The morning workshop was called ‘Til All the Jails Are Empty after a marvelous hymn by the same name (with a different tune it’s called “God Has Work for Us to Do”). People were engaged, telling their connections to the topic, and strategizing ways their churches could get involved. We started off by reading together the words of the hymn. My only regret was not having the music so we could sing it. More next month on…
- the hymn,
- the convictions behind it,
- a study of justice based on it,
- telling the scripture that inspired it.
The afternoon workshop was called Circle of the Word. Originally I planned it would be part two of the jail ministry workshop, but the event coordinator asked if it could target anyone interested in biblical storytelling. That seemed like a good idea to me, especially since I was planning a local church version for anybody, not necessarily people who had been incarcerated (though the initiating motive was “aftercare”—see above article).
When I read there were 38 registered, after calling to make sure that wasn’t a typo, I planned to lead my standard introductory storytelling workshop. BUT, after I consulted the workshop description I had given, I saw that I had promised of model a Circle of the Word. The problem was that COW only works with a small group, 15 at an absolute maximum and that would be way too many for a 75-minute workshop.

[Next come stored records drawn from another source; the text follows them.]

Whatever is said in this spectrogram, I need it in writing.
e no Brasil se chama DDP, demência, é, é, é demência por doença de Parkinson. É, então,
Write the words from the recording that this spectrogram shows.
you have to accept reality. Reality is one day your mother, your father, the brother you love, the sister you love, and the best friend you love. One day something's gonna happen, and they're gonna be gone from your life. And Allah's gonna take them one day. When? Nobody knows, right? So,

The solution came to me: put a small group for the circle in the middle of the room and let others observe the dynamics. Do some basic Circle of the Word activities and, in some cases, those outside the circle can also do them, so they both observe how it works in a circle and experience the storylearning activity as well.
I wanted everyone to have a turn being part of the inner circle. First I thought of passing out numbers, which would mean having to write numbers on a bunch of cards. Next I thought of just using a pack of my colored index cards. That way no one would know where their number was up, so to speak. I thought it might be chaotic, and didn’t know if people being observed by such large audience would be able to open up and share as we do in COW. I wasn’t sure the folks observing would really do the activities too.

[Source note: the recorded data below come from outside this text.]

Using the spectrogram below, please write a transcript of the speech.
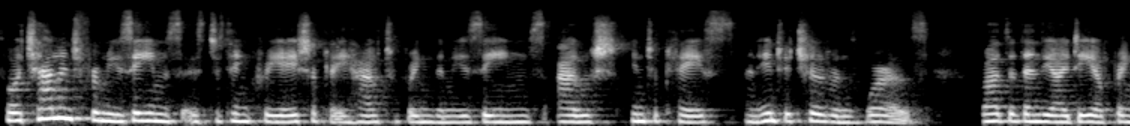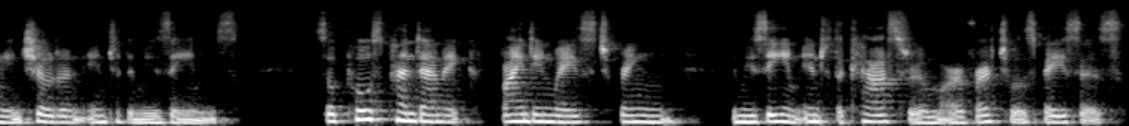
So, a challenge for museums is to think creatively how to bring the museums out into place and into children's worlds rather than the idea of bringing children into the museums. So post pandemic, finding ways to bring the museum into the classroom or virtual spaces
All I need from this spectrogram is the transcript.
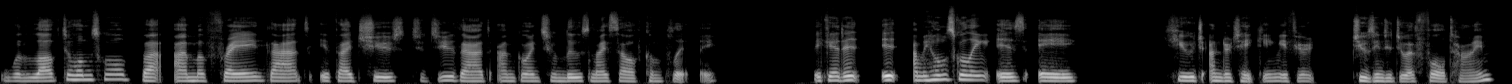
would love to homeschool, but I'm afraid that if I choose to do that, I'm going to lose myself completely. Because it, it, I mean, homeschooling is a huge undertaking if you're choosing to do it full time.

After the initial script about how to form the circle, do the greeting ice-breaker, tell the story, and do the check-in I stopped to ask if there were questions. There were LOTS of questions. I answered as best I could, trying to be patient (not my strong suit). Then one woman, somewhat exasperated, asked if that’s all there was to it and how would people learn the story from just hearing it told one time. What a great segue! I said, “No, we just got started; there’s more storylearning activities, so let’s move on and do them!”

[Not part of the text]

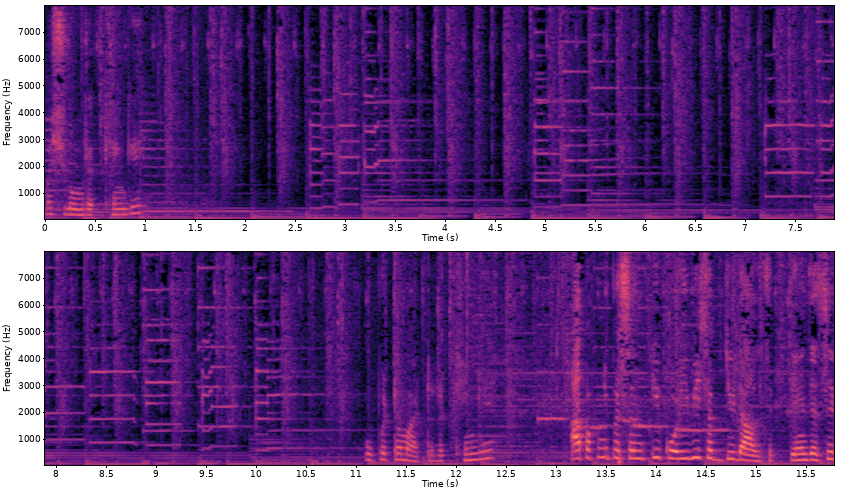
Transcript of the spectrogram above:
मशरूम रखेंगे। ऊपर टमाटर रखेंगे। आप अपनी पसंद की कोई भी सब्ज़ी डाल सकते हैं, जैसे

After that it was clear sailing. No more resistance in the guise of question-asking. They were all great sports and first-rate participants. Afterwards Hope described how she had watched one person go from a posture of arm-crossed skepticism, to budding interest, to enthusiasm and complete engagement. It was the best event workshop I’ve ever led.
The story we used in the workshop was the story of Jesus’ baptism, testing, and proclamation. I selected it because it’s the Gospel lection for February 18, it breaks down into three concise episodes, and it is familiar to most church folk.
Download a PDF for the workshop handout that was a design for leading Circle of the Word, with basic activities, using Mark 1:9-15 as a model: COW@your-local-church_012718_sample